Chris Ledger, ladies and gentlemen. He's on a roll.
Leyton Orient may be a typical lower-league club, but they made history ten years ago by signing former Partizan midfielder Naim Uka. He became the first asylum-seeker from Kosovo to sign for an English professional football club. Despite Orient’s assistant manager Paul Clarke proclaiming Uka - who escaped to South Wales via a Macedonian truck – as the best technical footballer of his age in English football, he failed to make a first-time appearance during his two-year spell at Brisbane Road. Fast forward to 2010, and very little has changed.
Whilst the majority of asylum-seekers have said that the British public are tolerant and kind, refugee footballers still face problems on and off the pitch. Shelbourne FC’s Oscar Sibanda, for example, faced the prospect of being deported anytime in June 2010 after his three-year bid to stay in Ireland failed. The Department of Justice also forced the Zimbabwean to relocate from Mosney to Dublin and, despite paying for his own transport, Shelbourne could not legally pay his wages; meaning he earned just €19.10 a week.
During the 2002 World Cup, there were also problems between English supporters and asylum seekers in Hull. Over 200 hooligans chased them down a street, after the match between England and Sweden, throwing bricks and bottles at them. This problem extends to other parts of Europe. The Budapest-based club African Stars, comprising of asylum seekers living in Hungary, often faces racial abuse as they are pelted with bananas during matches.
The most concerning incident, though, occurred in Slovenia. 24 refugees attended a pre-season training camp, held in 2006. They all sought asylum when it finished, but four of them were held in detention after a failed bid to prevent deportation. There was a public outcry, which included support from the then Slovene President Janez Drnovsek, but they were still deported by the Supreme Court.

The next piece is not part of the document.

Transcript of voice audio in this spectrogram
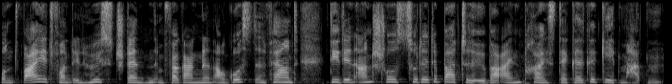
und weit von den den Höchstständen im vergangenen August entfernt, die den Anstoß zu der Debatte über einen Preisdeckel gegeben hatten.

Due to these problems, there have been some attempts to make football more accessible to asylum seekers. Partick Thistle has been one of the most consistent promoters, introducing a support programme for refugees that offered clothing and English lessons. Attempts at tackling these problems, though, are usually seen only on World Refugee Day. Afro-Jools United and the Unity Cup both host annual tournaments, which include refugee footballers from countries such as Algeria, Ghana, South Africa and Zambia.
The biggest event was in Belgium, where ‘Fair Play for Refugees’ was held on World Refugee Day. A football match was organised, which consisted of mixed teams of asylum seekers and Belgian footballers including Mbo Mpenza, Faris Haroun and Alan Haydock. The match - which was similar to other tournaments, held on the same day, in Leicester and Turkey - was held for refugees to experience playing the sport and to inject confidence, rather than giving them the opportunity to impress scouts.
The remit of the ‘Fair Play for Refugees’ event highlights inadequacies. They are often held just once a year, which smacks of tokenism, as efforts to host such events on a frequent basis are minimal. If there are regular events – such as the activities hosted by Partick Thistle – they are often reduced to existing as a care in the community programme. It is a patronising remit, as these schemes are often not aware of the fact that asylum seekers may be good enough to play football professionally. These schemes deserve praise, simply for preventing asylum seekers from being socially excluded, but they do little to increase the low number of refugees playing professional football.
Despite the fact that asylum seekers in Britain enjoy football – the male they most admire, for instance, is David Beckham – playing in a local league is likely to be the best that most can hope for. Crossworld is a team based in North Dulwich which, in addition to playing at an amateur level, prides itself in providing education and employment workshops for their refugee players. A £2,200 grant from the Dispossessed Fund has also enabled the club to provide summer training programmes and an annual team building residential.
It is because of these donations, though, why teams like Crossworld still exist. Teams like Plymouth Hope FC and Stoke’s Jaghori United, who actively recruit refugee footballers, would cease to exist if they did not have support from charities like Sport Relief. In these circumstances, a wannabe footballer – who is also an asylum seeker – may find it difficult to play in a local league.
Refugee footballers, however, can thrive if they are given the right opportunities and support. Crystal Palace signed Victor Moses on schoolboy terms, after being spotted by scouts in a local park, when he was an asylum seeker. He was immediately enrolled into Whitgift – the second wealthiest educational trust in England – where he was able to benefit from their facilities and expert tuition. Moses has since moved to Premier League outfit Wigan Athletic. West Bromwich Albion youth product Saido Berahino, who moved from war-hit Burundi to Birmingham when he was aged 11, is also expected to achieve great things in the future.
The big issue lies in the unavoidable fact that the likes of Moses and Berahino are exceptions to the norm. Many asylum seekers, who could play football at a professional level, are simply not given the opportunities to do so. The possibility that some of these players do enter the game too late may be an issue, but many football clubs still see refugees solely as a cog in their community remit. There is still a lot of work to be done before we see a change in this mentality.
As well as writing for IBWM, Chris is the editor of the outstanding Obscure music and football blog. You can follow him on Twitter @obscurefootball